You can use the FREEandCLEAR Lender Directory to search for private money lenders. Although private money lenders are usually much more expensive than traditional mortgage lenders they may offer programs that better meet your financing needs and time frame following a foreclosure.
"B3-5.3-07, Significant Derogatory Credit Events: Foreclosure." Selling Guide: Fannie Mae Single Family. Fannie Mae, August 7 2019. Web.
"II.A.4.b.iii.
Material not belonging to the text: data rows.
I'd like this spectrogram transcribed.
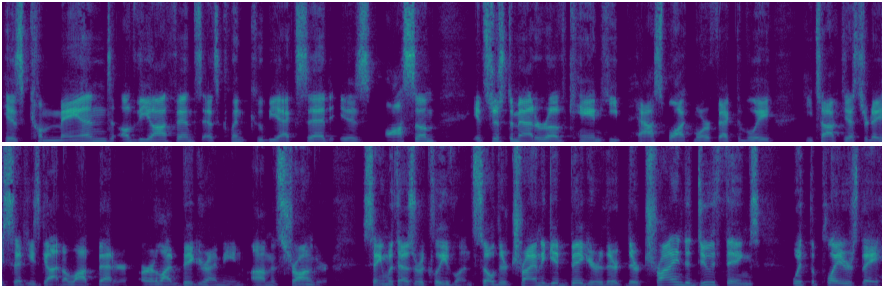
His command of the offense, as Klint Kubiak said, is awesome. It's just a matter of can he pass block more effectively. He talked yesterday, said he's gotten a lot better or a lot bigger. I mean, um, and stronger. Same with Ezra Cleveland. So they're trying to get bigger. They're they're trying to do things with the players they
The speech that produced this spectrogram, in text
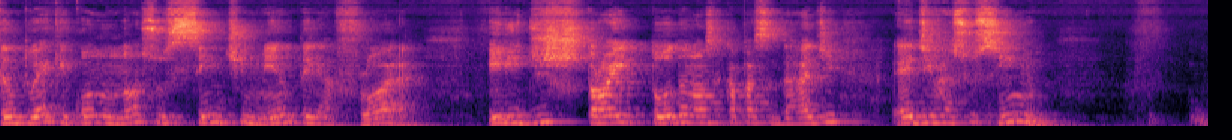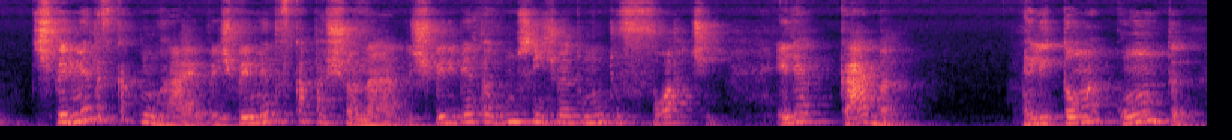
Tanto é que quando o nosso sentimento ele aflora, ele destrói toda a nossa capacidade é, de raciocínio. Experimenta ficar com raiva, experimenta ficar apaixonado, experimenta algum sentimento muito forte. Ele acaba, ele toma conta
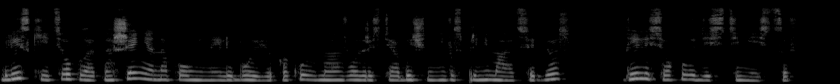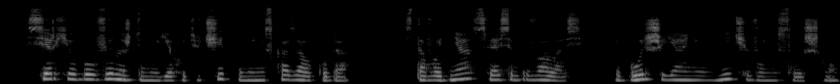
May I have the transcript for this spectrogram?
Близкие и теплые отношения, наполненные любовью, какую в моем возрасте обычно не воспринимают всерьез, длились около десяти месяцев. Серхио был вынужден уехать учиться, но не сказал, куда. С того дня связь оборвалась, и больше я о нем ничего не слышала.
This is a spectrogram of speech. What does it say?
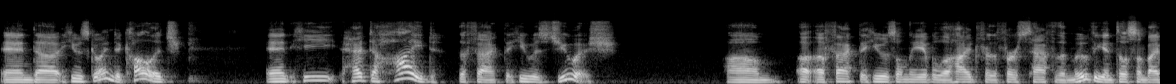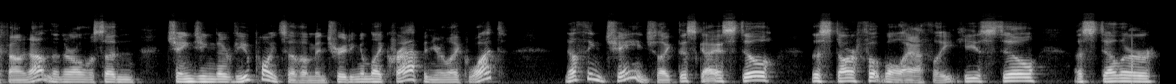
And uh, he was going to college, and he had to hide the fact that he was Jewish um, a, a fact that he was only able to hide for the first half of the movie until somebody found out, and then they're all of a sudden changing their viewpoints of him and treating him like crap. And you're like, what? Nothing changed. Like this guy is still the star football athlete. He is still a stellar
Evaluating Credit History (TOTAL)." FHA Single Family Housing Policy Handbook 4000.1. Federal Housing Administration, January 2 2020. Web.
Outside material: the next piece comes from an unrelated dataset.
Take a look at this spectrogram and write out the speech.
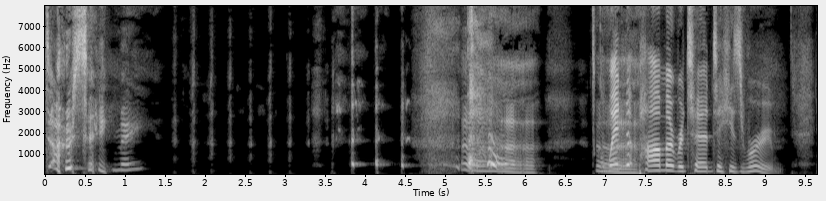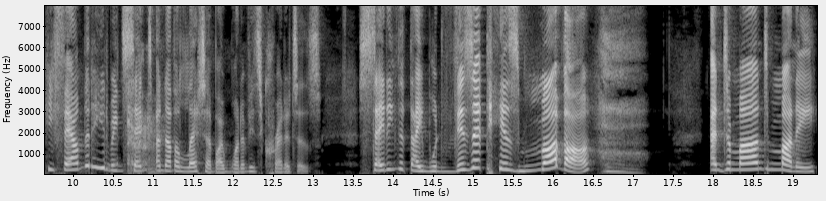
Dosing me. Uh, When Palmer returned to his room, he found that he had been sent another letter by one of his creditors stating that they would visit his mother and demand money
"Chapter 4. Credit Underwriting." Lenders Handbook - VA Pamphlet 26-7. U.S. Department of Veterans Affairs, 2020. Web.« Return to Q&A Home About the author